In your head, you know the deluge strengthens things that are just beginning to bud and brings the withered, dying things to life.

 But when a cloudburst catches you by surprise, you may not feel so benevolent in your heart.

 At times, you’re caught in the midst of it, and all you can do is stand there, or maybe call a friend.

 Sometimes it rains.

 But I have friends with umbrellas.

 We huddle together, waiting, listening, and watching things grow.

 

 

Good day:

The weather was cold for running, but not so cold as to question your sanity. We’d had a bit of a thaw the days prior, but now the temps had dipped again, solidifying the muddy mess of tractor ruts. Though the sky was gray, and my eyes were streaming with tears from the wind, it was a beautiful run.

Along my path for the day, trees had been planted at regular 200 meter intervals (you have to love German precision). So, I sprinted between two trees, then took two trees rest, and then sprinted again, all the way down the lane. When I came to my first roller coaster hill, I decided to skip like a schoolgirl.

It quickly became tough, but I didn’t quit; I didn’t give up; I felt strong.

I went over the hill and ran along the bottom of the valley, where I passed the compost heap, which, unfortunately, had not frozen. Once again, I dug in and skipped up to the plateau of canola fields.
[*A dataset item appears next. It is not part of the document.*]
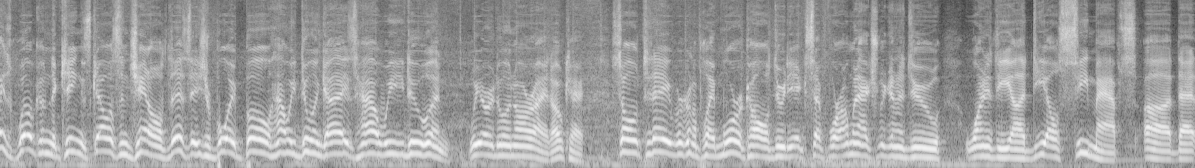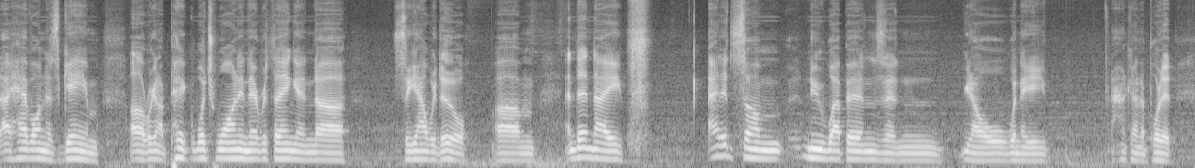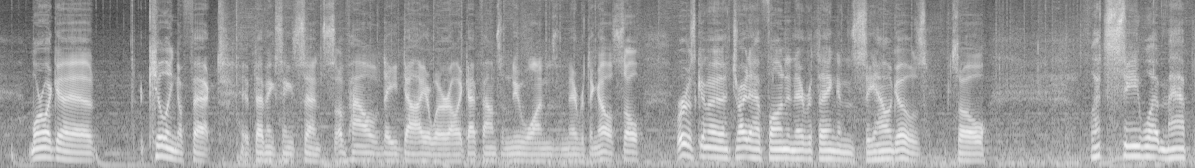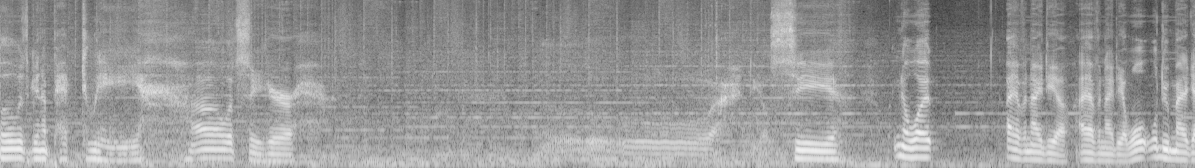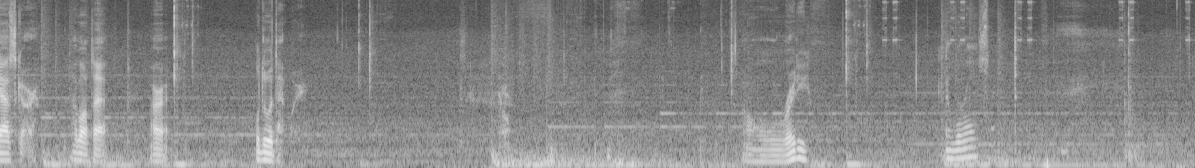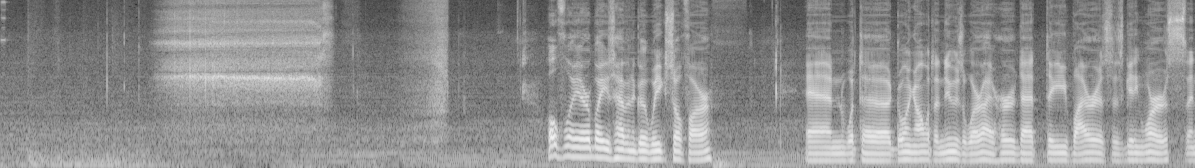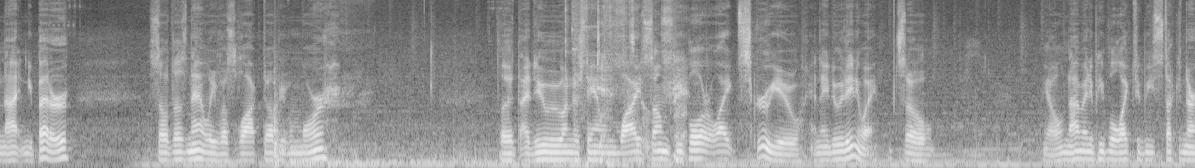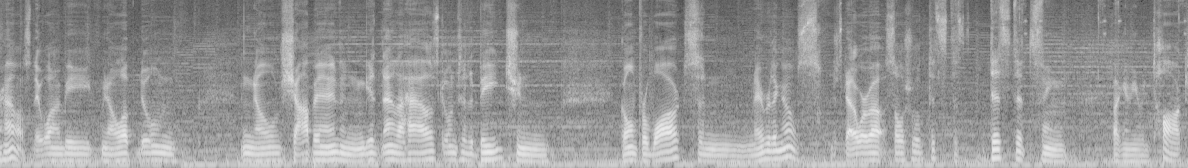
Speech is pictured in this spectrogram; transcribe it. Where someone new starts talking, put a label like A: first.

Relieved to be almost done with my workout, I reached the final hill, only to discover deer standing along the ridge.  

My mind flashed to the image of the car I had seen parked on the other side. Hunters? Or Farmers? If the village hunter was armed and ready on the other side of the hill, it would probably not be wise to go joyfully skipping up behind his group of targets.

For the first time ever, I was a little upset with my deer, because if they had informed me this would be a five-mile workout, I wouldn’t have expended so much energy.

But, I reasoned, the deer know best.

I retraced my path, taking the long way home.

When I came around the side of the hill, an old man and an old woman were chopping at the frozen ground with hoes.

Farmers.

I smiled as I ran past them.

It was a good day.

 

Bad day:

It was the most perfect day for running you could imagine. The ground had no snow or ice, and the mud was frozen solid. Plus, the sun was shining with the type of faint warmth that wakes something dormant inside you.

I was at the spa with my family, having a great time toting my little water monkeys in circles through the outdoor heated pool, but all I could think about was going for a run.

As we drove home, and the winter sun began to lower itself towards the horizon, it seemed every slow-moving vehicle in the country arranged to be directly in front of us. They took turns. First a tractor, then a semi-truck, then a Peugeot…and on and on. We were trapped in the most depressing parade you’d ever seen, all the way to the autobahn.

But the sun continued to bathe the countryside in a warm golden light, and if Amelia, my GPS, was correct, I would have time for a good run before the sun sank completely.

Autobahn, yes! We zipped along. Soon, we passed Rothenburg. Almost home!

As we approached the last hill before our exit, our car was suddenly enshrouded with fog: thick, icy, can’t-see-your-hand-in-front-of-your-face fog.

Our entire village was covered in it, yet not five miles away, it was a perfect early spring day.

It was a sick joke.

I MUST have done something wrong. Bad karma? Was God punishing me for thinking about running the entire morning?

Even with my neon green jacket, running in that fog would be dangerous.

Fine! I thought.  I’m just going to be lazy!

I made myself a big bowl of popcorn, sprinkled some peanut M&Ms on top (my particular weakness), and watched TV (which I normally do only while folding laundry).

If I were a little German kid, I would have thrown myself on the ground, kicking and screaming—it was the same idea: the same frustration and rebellion motivating me.

It was a bad day.

A few days later, I reflected that while my moods do not actually generate the weather, my mindset dictates what kind of day I’m going to have.

Good days are only good if I make them so by overcoming difficulty.

Bad days are bad because I wallow in difficulty.

Some people, myself included, have very real symptoms of Seasonal Affective Disorder, which cannot be overcome by simply thinking happy thoughts (trust me, I’ve tried).

But when I stand at the crossroads, and I have the choice to work towards my goals or to give up, I should always choose the higher path.

I want to be the kind of person who takes challenges head-on and overcomes them.

I just need to hide the M&Ms.